Aidan Farrell, CEO of the SEC said, “The SEC looks forward to working with the Department, the NCCA and education partners on the implementation of these proposals. We will work closely with the NCCA on the design and development of the assessment toolkit which will support schools and teachers in the delivery of the new assessment model.

The SEC will play a critical role in supporting the change initiative while continuing to deliver the current Junior Certificate examinations. Crucially, the change at junior cycle presents an opportunity for a refocusing of efforts at senior cycle towards more varied forms of assessment across all examinations subjects”.

[1][1] The current Junior Certificate examination is also at NFQ Level 3

A Framework for Junior Certificate Reform


Editors’ note


For the majority of students, schools will certify a student’s learning at National Framework of Qualifications (NFQ) Level 3[1] and issue students with a School Certificate. For most students, this certification will generally be for no fewer than eight full subjects or their equivalent and no more than ten full subjects or their equivalent. For a small minority of students, schools will certify their special needs students learning at NFQ Level 2. This will reflect their learning in five key units. It will be also possible for some of these students to take priority learning units combined with some subjects and short courses.

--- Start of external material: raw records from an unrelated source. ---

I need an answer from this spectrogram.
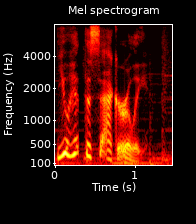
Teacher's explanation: So if you say you hit the sack early with rising intonation it sounds like a question. But if you say you hit the sack early with falling intonation it sounds like a fact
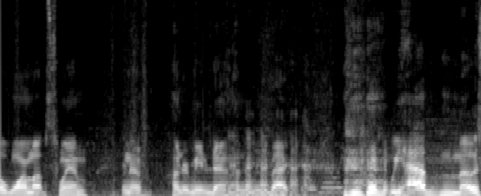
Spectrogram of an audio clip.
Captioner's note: chuckles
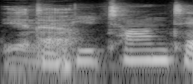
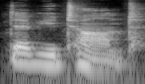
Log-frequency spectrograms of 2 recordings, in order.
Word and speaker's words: debutante: She's a debutante, she's just come out, Debutante, is that how you pronounce it? Debutante. Debutante. Debutante, Tante. Yes. That's how I say it.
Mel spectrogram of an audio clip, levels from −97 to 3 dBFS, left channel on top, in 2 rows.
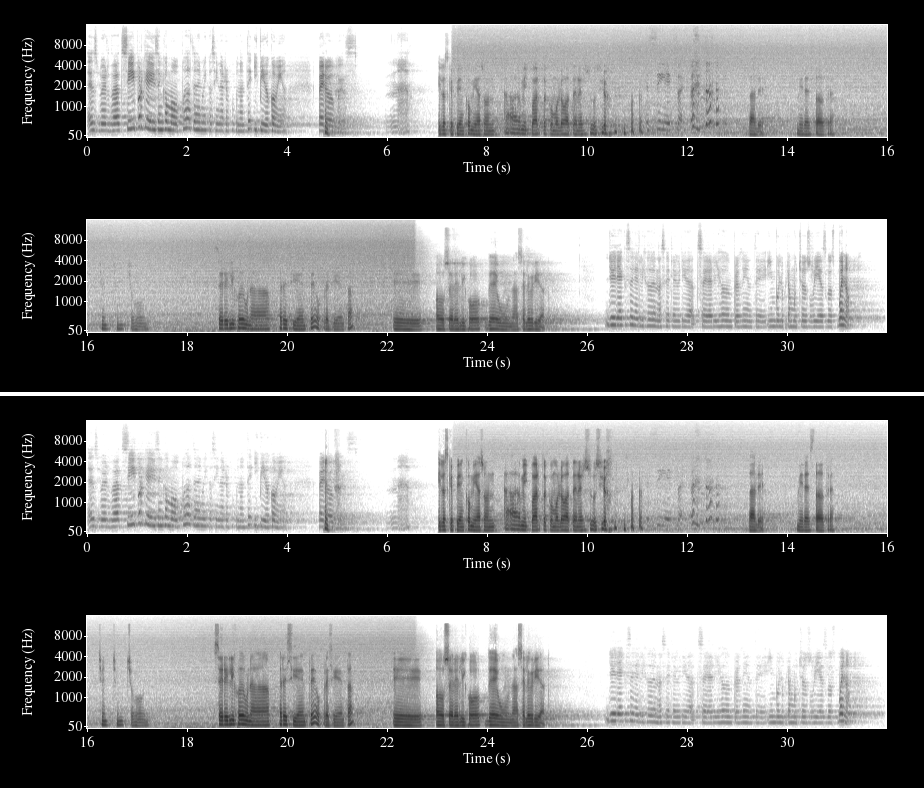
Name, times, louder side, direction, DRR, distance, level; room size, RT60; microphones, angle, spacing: voice 1, 0.0-4.0 4.3-5.2 6.0-6.5 11.1-12.7 26.4-31.5, left 4 dB, 65° left, 0.9 m, -44 dB
voice 2, 7.0-10.5 10.9-11.1 13.2-13.5 14.2-14.9 16.2-17.2 18.6-21.4 22.1-22.7 23.0-25.2, right 5 dB, 90° right, 0.6 m, -26 dB
sound 1, 7.3-22.6, left 3 dB, 85° left, 2.7 m, -46 dB
29.0 x 26.5 x 6.7 m
head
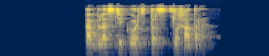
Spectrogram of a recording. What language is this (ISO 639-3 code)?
zgh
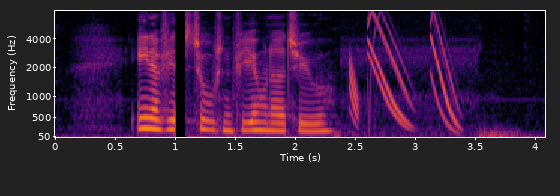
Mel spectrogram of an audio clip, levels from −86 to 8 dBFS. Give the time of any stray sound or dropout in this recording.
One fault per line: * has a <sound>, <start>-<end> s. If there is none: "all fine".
* has a dropout, 1.0-1.1 s
* has a chirp, 2.5-3.4 s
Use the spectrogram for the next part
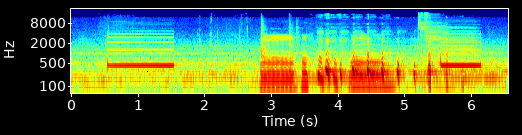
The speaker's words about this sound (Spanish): A ver, marquémosle por WhatsApp. Ándale, WhatsApp, sí. A ver si esto funciona.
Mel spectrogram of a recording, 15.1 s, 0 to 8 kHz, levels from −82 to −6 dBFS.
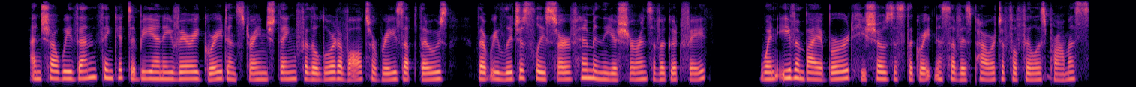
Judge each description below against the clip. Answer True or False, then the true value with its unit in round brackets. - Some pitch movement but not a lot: False (1.8 semitones)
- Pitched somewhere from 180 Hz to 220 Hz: True (190 Hz)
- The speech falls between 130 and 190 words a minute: False (205 wpm)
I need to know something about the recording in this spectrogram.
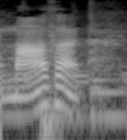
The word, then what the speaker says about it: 麻烦: cái chữ phản này chúng ta đọc nhẹ thôi, đọc là mã phản.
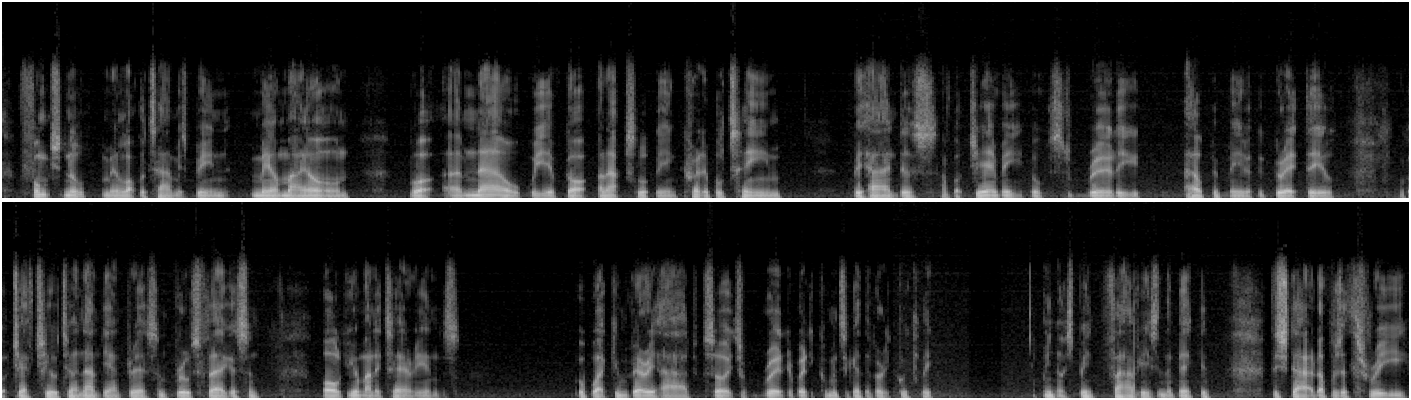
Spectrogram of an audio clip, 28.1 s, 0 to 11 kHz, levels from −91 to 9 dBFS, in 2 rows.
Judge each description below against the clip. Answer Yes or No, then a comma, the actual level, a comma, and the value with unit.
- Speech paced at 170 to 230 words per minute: No, average, 160 wpm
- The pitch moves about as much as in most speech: No, narrow, 2.2 semitones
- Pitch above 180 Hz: No, very low, 85 Hz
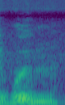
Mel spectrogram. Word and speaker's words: womb: It's spelled W-O-M-B. So, you know, the B is, the B is, I suppose it's silent, isn't it? You say womb. You don't say womb. Really, you say womb.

Schedule for the phased implementation of subjects



Phase 1

Introduced to 1st years in school year 2014-15

First certification in autumn 2017



Phase 2

Introduced to 1st years in school year


First certification in autumn 2018





Business Studies


Phase 3

Introduced to 1st years in school year 2016-2017

First certification in autumn 2019

Phase 4

Introduced to 1st years in school year


First certification in autumn 2020

Art, Craft, Design

Modern Languages

Home Economics




Mathematics [2]

Technology subjects

Religious Education

Jewish Studies



[1] The current Junior Certificate examination is also at NFQ Level 3

[2] Mathematics is being put back until 2017/2018 to allow for the full implementation of Project Maths before changes will be made

[1][1] The current Junior Certificate examination is also at NFQ Level 3